Hahn continued to write on diverse topics. Animal Gardens (1967, reissued 1990) is a history of zoos from the pre-Christian era in China and Egypt to the construction of the Milwaukee Zoo. Breath of God (1971) examines world folklore. Once Upon a Pedestal (1974) is an account of prominent women in art and literature from colonial times to the present. In Lorenzo: D. H. Lawrence and the Women Who Loved Him (1975), she depicts the writer as a neurotic, self-centered genius, to whom a great number of women were eager to dedicate themselves. Like so many of Hahn's earlier books, it is intriguing, gossipy, readable, and entertaining. In the charming and informative treatise, Look Who's Talking (1978), Hahn examines ways in which animals communicate with each other and with humans.
Beginners' Luck (1931). Affair (1935). Mr. Pan (1942). Hong Kong Holiday (1946). Picture Story of China (1946). Raffles of Singapore: A Biography (1946). Miss Jill (1947). England to Me (1949). Purple Passage: A Novel about a Lady Both Famous and Fantastic (1950). A Degree of Prudery (1950). Francie (1951). Love Conquers Nothing: A Glandular History of Civilization (1952). Francie Again (1953). James Brooke of Sarawak: A Biography of Sir James Brooke (1953). Mary, Queen of Scots (1953). Meet the British (1953). The First Book of India (1955). Diamond (1956). Francie Comes Home (1956). Leonardo da Vinci (1956). Kissing Cousins (1958). Aboab: First Rabbi of the Americas (1960). Around the World with Nelli Bly (1960). June Finds a Way (1960). Tiger House Party (1960). China Only Yesterday, 1850-1950: A Century of Change (1963). Indo (1963). Romantic Rebels: An Informal History of Bohemianism in America (1967). The Cooking of China (1968, reprinted 1981). Zoos (1968). Time and Places (1970). Fractured Emerald: Ireland (1971). On the Side of the Apes (1971). Mabel: A Biography of Mabel Dodge Luhan (1977). Love of Gold (1980). The Islands: America's Imperial Adventure in the Philippines (1981). Eve and the Apes (1988, 1989).

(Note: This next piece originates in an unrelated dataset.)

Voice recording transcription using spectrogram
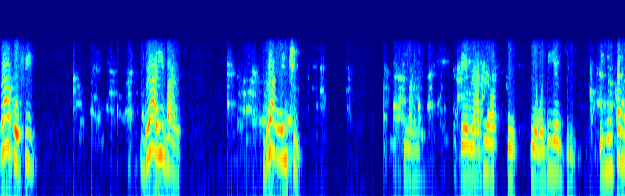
Bra Kofi. Bra Evans. Bra Entry. Deɛ Awurade ase deɛ wɔde yɛ gyiri. Enim sɛ na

Cuthbertson, K. Nobody Said Not to Go: The Life, Loves, and Adventures of Emily Hahn (1998).
Authors of Books for Young People (2nd edition, 1971). CA (1967). CB (July 1942). NCAB. TCAS.
—PATRICIA LANGHALS NEILS